> ACTIVITY
A word-for-word copy of the data is what's wanted; pictures stay out of it.

> EXERCISE MATERIALS
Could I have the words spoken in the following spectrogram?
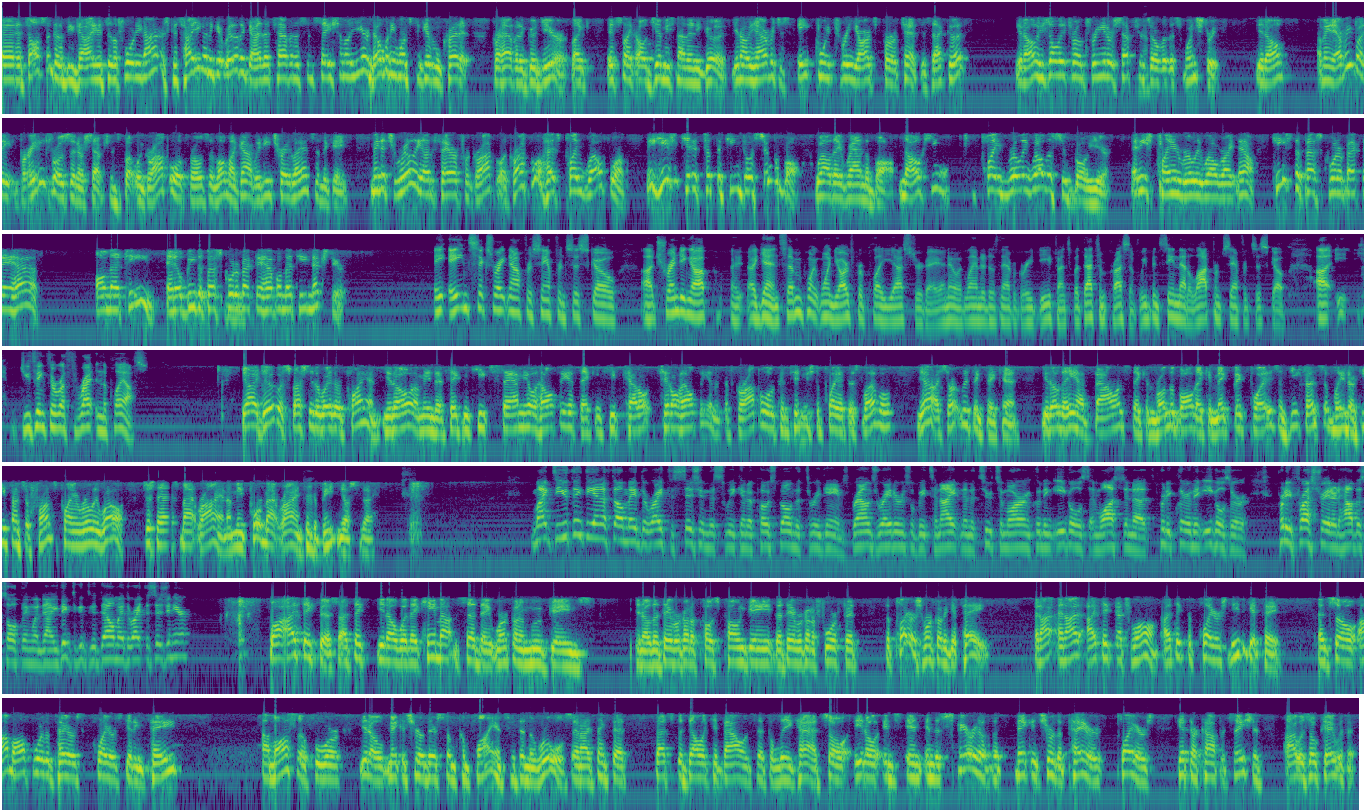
and it's also going to be valued to the 49ers. Because how are you going to get rid of the guy that's having a sensational year? Nobody wants to give him credit for having a good year. Like it's like, oh, Jimmy's not any good. You know, he averages 8.3 yards per attempt. Is that good? You know, he's only thrown three interceptions over this win streak. You know, I mean, everybody, Brady throws interceptions, but when Garoppolo throws them, oh my God, we need Trey Lance in the game. I mean, it's really unfair for Garoppolo. Garoppolo has played well for him. I mean, he's a kid that took the team to a Super Bowl. Well, they ran the ball. No, he played really well the Super Bowl year, and he's playing really well right now. He's the best quarterback they have on that team, and he'll be the best quarterback they have on that team next year. Eight, eight and six right now for San Francisco uh, trending up again 7.1 yards per play yesterday i know atlanta doesn't have a great defense but that's impressive we've been seeing that a lot from san francisco uh, do you think they're a threat in the playoffs yeah i do especially the way they're playing you know i mean if they can keep samuel healthy if they can keep kittle, kittle healthy and if garoppolo continues to play at this level yeah i certainly think they can you know, they have balance. They can run the ball. They can make big plays. And defensively, their defensive front's playing really well. Just ask Matt Ryan. I mean, poor Matt Ryan took a beating yesterday. Mike, do you think the NFL made the right decision this weekend to postpone the three games? Browns Raiders will be tonight, and then the two tomorrow, including Eagles and Washington. Uh, it's pretty clear the Eagles are pretty frustrated how this whole thing went down. You think Goodell made the right decision here? Well, I think this. I think you know when they came out and said they weren't going to move games you know, that they were going to postpone game, that they were going to forfeit. The players weren't going to get paid, and I and I, I think that's wrong. I think the players need to get paid, and so I'm all for the players players getting paid. I'm also for you know making sure there's some compliance within the rules, and I think that that's the delicate balance that the league had. So you know, in in, in the spirit of the, making sure the payer, players get their compensation, I was okay with it.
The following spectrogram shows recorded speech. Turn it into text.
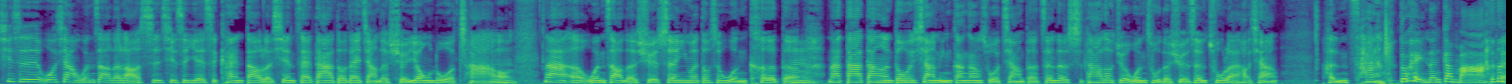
其实，我想文藻的老师其实也是看到了现在大家都在讲的学用落差哦。那呃，文藻的学生因为都是文科的，那大家当然都会像您刚刚所讲的，真的是大家都觉得文组的学生出来好像很惨，对，能干嘛？对，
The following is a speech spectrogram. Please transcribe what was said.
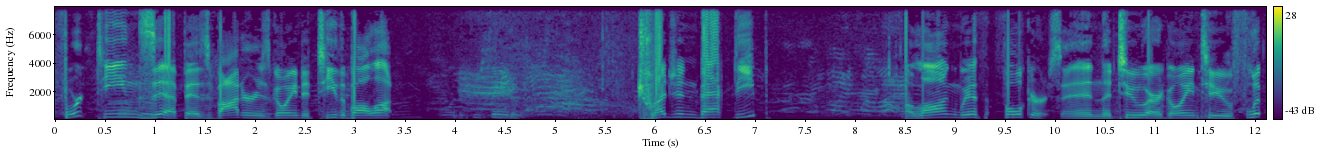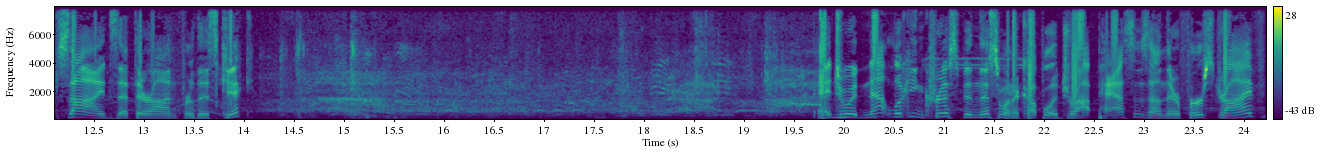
14 zip as Vodder is going to tee the ball up. Trudgeon back deep along with Folkers. And the two are going to flip sides that they're on for this kick. Edgewood not looking crisp in this one. A couple of drop passes on their first drive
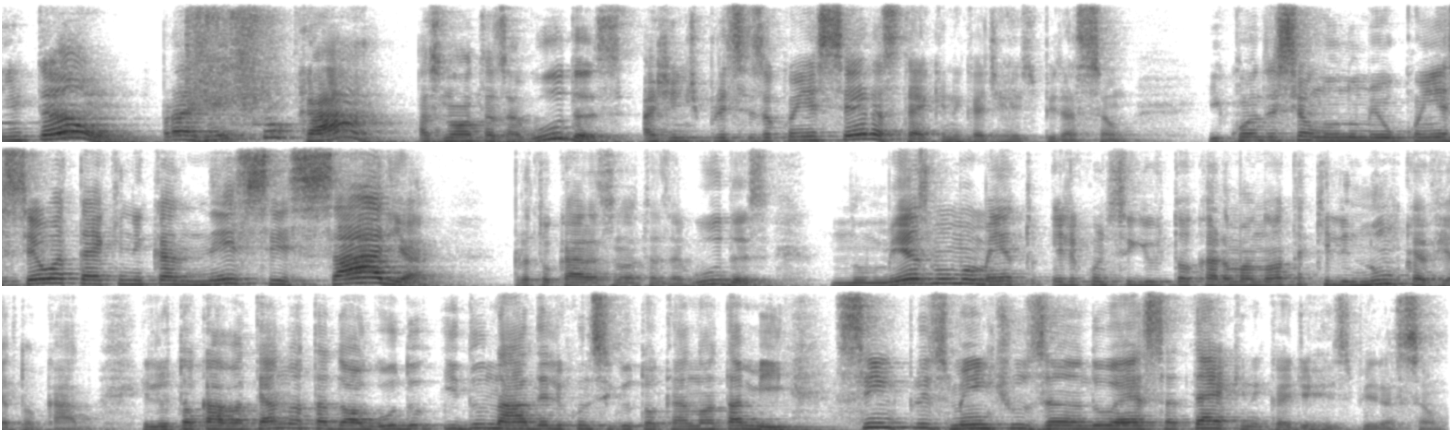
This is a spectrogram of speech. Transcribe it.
Então, para a gente tocar as notas agudas, a gente precisa conhecer as técnicas de respiração. E quando esse aluno meu conheceu a técnica necessária para tocar as notas agudas, no mesmo momento ele conseguiu tocar uma nota que ele nunca havia tocado. Ele tocava até a nota do agudo e do nada ele conseguiu tocar a nota mi, simplesmente usando essa técnica de respiração.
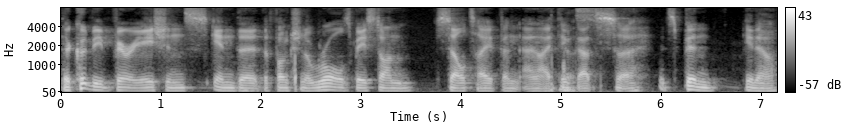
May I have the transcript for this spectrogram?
there could be variations in the the functional roles based on cell type and and i think yes. that's uh, it's been you know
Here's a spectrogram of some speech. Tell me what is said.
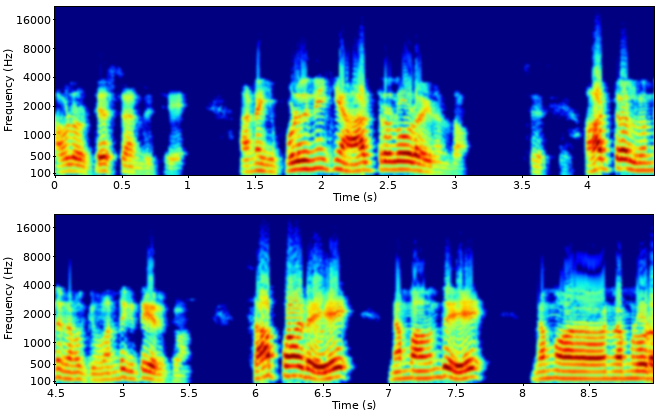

> RESPONSE TO THE EXERCISE
Could I have the words spoken in the following spectrogram?
and it's also going to be valued to the 49ers. Because how are you going to get rid of the guy that's having a sensational year? Nobody wants to give him credit for having a good year. Like it's like, oh, Jimmy's not any good. You know, he averages 8.3 yards per attempt. Is that good? You know, he's only thrown three interceptions over this win streak. You know, I mean, everybody, Brady throws interceptions, but when Garoppolo throws them, oh my God, we need Trey Lance in the game. I mean, it's really unfair for Garoppolo. Garoppolo has played well for him. I mean, he's a kid that took the team to a Super Bowl. Well, they ran the ball. No, he played really well the Super Bowl year, and he's playing really well right now. He's the best quarterback they have on that team, and he'll be the best quarterback they have on that team next year. Eight, eight and six right now for San Francisco uh, trending up again 7.1 yards per play yesterday i know atlanta doesn't have a great defense but that's impressive we've been seeing that a lot from san francisco uh, do you think they're a threat in the playoffs yeah i do especially the way they're playing you know i mean if they can keep samuel healthy if they can keep kittle, kittle healthy and if garoppolo continues to play at this level yeah i certainly think they can you know, they have balance. They can run the ball. They can make big plays. And defensively, their defensive front's playing really well. Just ask Matt Ryan. I mean, poor Matt Ryan took a beating yesterday. Mike, do you think the NFL made the right decision this weekend to postpone the three games? Browns Raiders will be tonight, and then the two tomorrow, including Eagles and Washington. Uh, it's pretty clear the Eagles are pretty frustrated how this whole thing went down. You think Goodell made the right decision here? Well, I think this. I think you know when they came out and said they weren't going to move games you know, that they were going to postpone game, that they were going to forfeit. The players weren't going to get paid, and I and I, I think that's wrong. I think the players need to get paid, and so I'm all for the players players getting paid. I'm also for you know making sure there's some compliance within the rules, and I think that that's the delicate balance that the league had. So you know, in in, in the spirit of the, making sure the payer, players get their compensation, I was okay with it.
The following spectrogram shows recorded speech. Turn it into text.
其实，我想文藻的老师其实也是看到了现在大家都在讲的学用落差哦。那呃，文藻的学生因为都是文科的，那大家当然都会像您刚刚所讲的，真的是大家都觉得文组的学生出来好像很惨，对，能干嘛？对，
The following is a speech spectrogram. Please transcribe what was said.
14 zip as Vodder is going to tee the ball up. Trudgeon back deep along with Folkers. And the two are going to flip sides that they're on for this kick. Edgewood not looking crisp in this one. A couple of drop passes on their first drive
This is a spectrogram of speech. Transcribe it.
Então, para a gente tocar as notas agudas, a gente precisa conhecer as técnicas de respiração. E quando esse aluno meu conheceu a técnica necessária para tocar as notas agudas, no mesmo momento ele conseguiu tocar uma nota que ele nunca havia tocado. Ele tocava até a nota do agudo e do nada ele conseguiu tocar a nota mi, simplesmente usando essa técnica de respiração.
May I have the transcript for this spectrogram?
there could be variations in the the functional roles based on cell type and and i think yes. that's uh, it's been you know
Here's a spectrogram of some speech. Tell me what is said.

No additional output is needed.